As the cannabis industry grows and more states allow cannabis licensing, the ethical duties that cannabis attorneys must balance have grown more complicated. These ethical duties require lawyers to balance and re-evaluate their duty to zealously advocate for their clients with the duty of candor, their duties to all of their cannabis clients – and, at times, their belief systems and why they entered cannabis law originally. Join our expert panel to discuss these duties and how they try to balance them in their cannabis practices and emerge with a renewed sense of how to identify issues that may challenge competing duties as attorneys and ways to resolve these conflicts.
In this course, attendees will examine the interconnectedness of social equity initiatives and basic legal principles (i.e. justice, equity, etc.) This program will encourage diversity of thought, give cannabis attorneys more to consider when advising diverse populations and ask participants to walk a mile in a social equity applicant's shoes. Attendees will leave this course with a deeper understanding (and appreciation) of why social equity programs exist, including their role in undoing the harms of cannabis prohibition, how they serve diverse clients and promote equal access to justice, and why social equity programs are necessary.
Jeena Cho will cover resilience, work/life integration, and wellness in the workplace. Her area of expertise includes women’s issues, diversity, wellness, productivity, mindfulness, and meditation. Richard Carlton will be covering substance abuse and depression disorders. He will dive into the relation between practicing law and the mentality necessary to "succeed" at practicing law.
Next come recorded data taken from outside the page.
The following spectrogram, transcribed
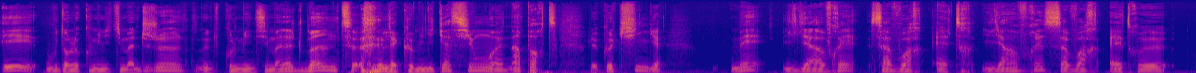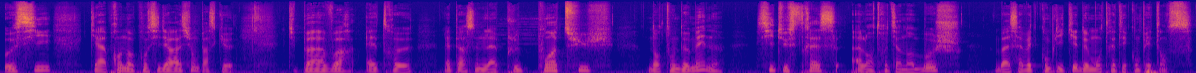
et ou dans le community management, community management la communication, euh, n'importe, le coaching. Mais il y a un vrai savoir-être. Il y a un vrai savoir-être euh, aussi qui à prendre en considération parce que tu peux avoir être la personne la plus pointue dans ton domaine, si tu stresses à l'entretien d'embauche, bah ça va être compliqué de montrer tes compétences.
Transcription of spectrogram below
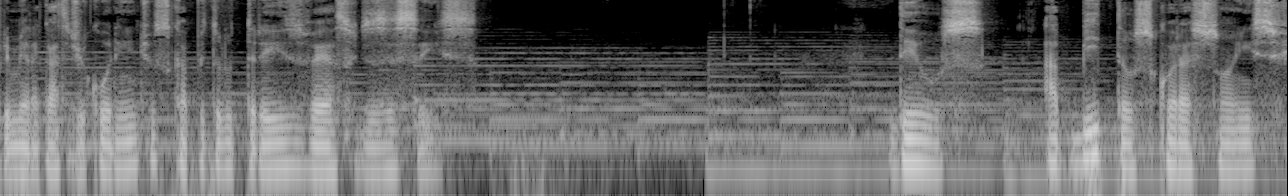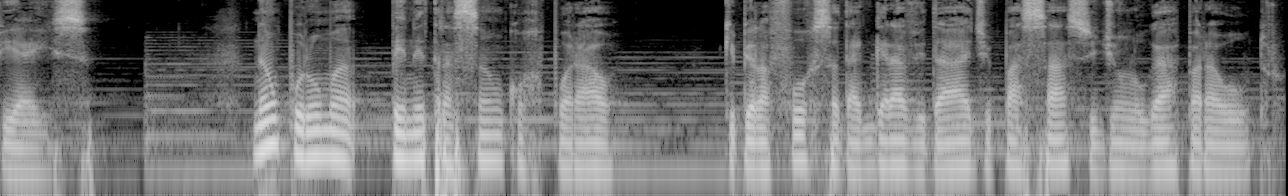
Primeira carta de Coríntios, capítulo 3, verso 16. Deus habita os corações fiéis, não por uma penetração corporal que, pela força da gravidade, passasse de um lugar para outro,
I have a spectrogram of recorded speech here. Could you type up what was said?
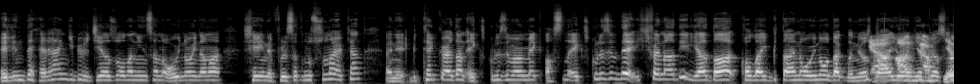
elinde herhangi bir cihazı olan insana oyun oynama şeyini fırsatını sunarken hani bir tekrardan eksklusif övmek aslında eksklusif de hiç fena değil ya. Daha kolay bir tane oyuna odaklanıyoruz. daha iyi oyun yapıyoruz. ya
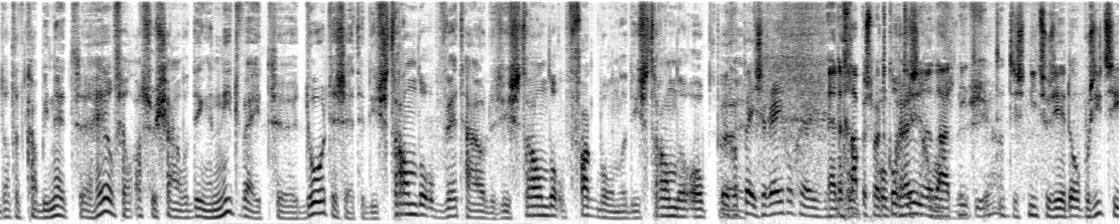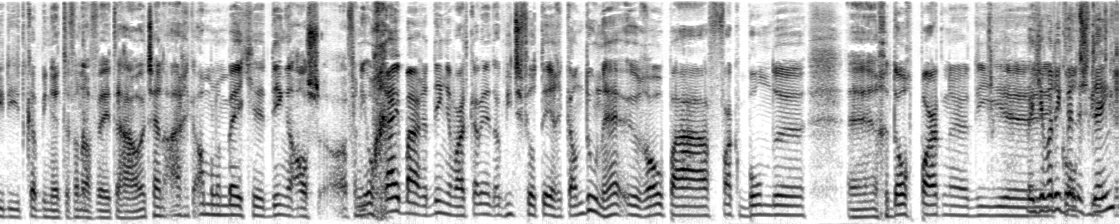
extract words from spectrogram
dat het kabinet heel veel asociale dingen niet weet door te zetten. Die stranden op wethouders, die stranden op vakbonden, die stranden op Europese regelgeving. Ja, de grap is, maar het komt dus inderdaad niet. Dus, ja. Het is niet zozeer de oppositie die het kabinet ervan af weet te houden. Het zijn eigenlijk allemaal een beetje dingen als van die ongrijpbare dingen waar het kabinet ook niet zoveel tegen kan doen. Hè? Europa vakbonden, eh, een gedoogpartner die uh, Weet je wat ik wel eens denk?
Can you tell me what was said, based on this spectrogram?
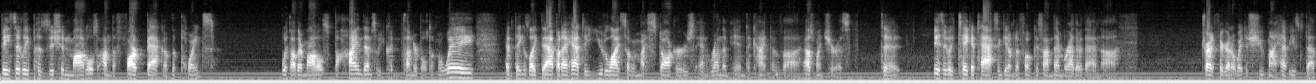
basically position models on the far back of the points with other models behind them so you couldn't thunderbolt them away and things like that but i had to utilize some of my stalkers and run them in to kind of uh, i was to basically take attacks and get them to focus on them rather than uh, try to figure out a way to shoot my heavies to death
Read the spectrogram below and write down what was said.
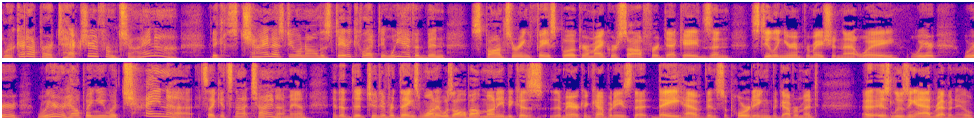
we're going to protect you from China because China's doing all this data collecting. We haven't been sponsoring Facebook or Microsoft for decades and stealing your information that way. We're we're we're helping you with China. It's like it's not China, man. And the, the two different things. One, it was all about money because the American companies that they have been supporting the government uh, is losing ad revenue.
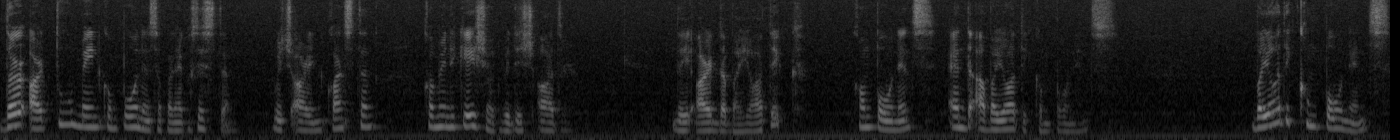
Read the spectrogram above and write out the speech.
there are two main components of an ecosystem which are in constant communication with each other. They are the biotic components and the abiotic components. Biotic components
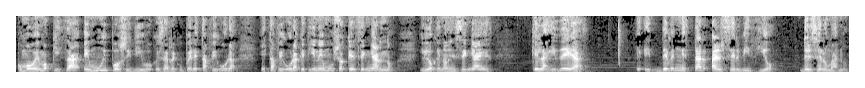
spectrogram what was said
Como vemos, quizás es muy positivo que se recupere esta figura. Esta figura que tiene mucho que enseñarnos. Y lo que nos enseña es que las ideas eh, deben estar al servicio del ser humano.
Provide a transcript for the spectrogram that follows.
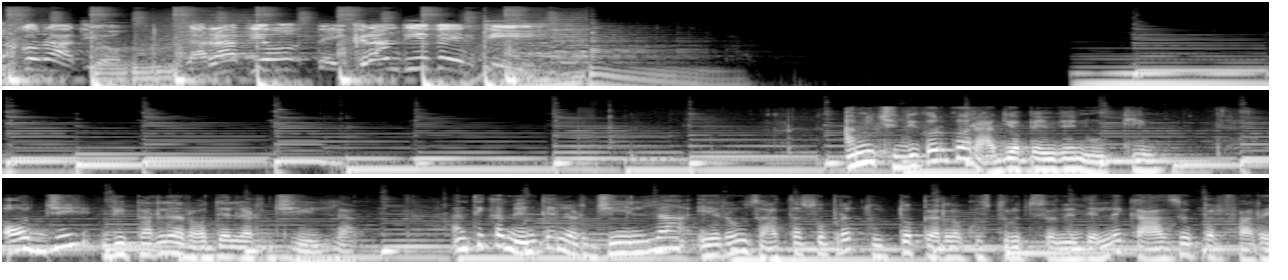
Gorgo Radio, la radio dei grandi eventi. Amici di Gorgo Radio, benvenuti. Oggi vi parlerò dell'argilla. Anticamente l'argilla era usata soprattutto per la costruzione delle case o per fare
Of all white collar professionals in the United States, alcoholism and depression are most common among lawyers. And we serve an industry that makes an intoxicant more widely available than it has ever historically been. So, what does that mean for our own mental health and our own battles with substance abuse.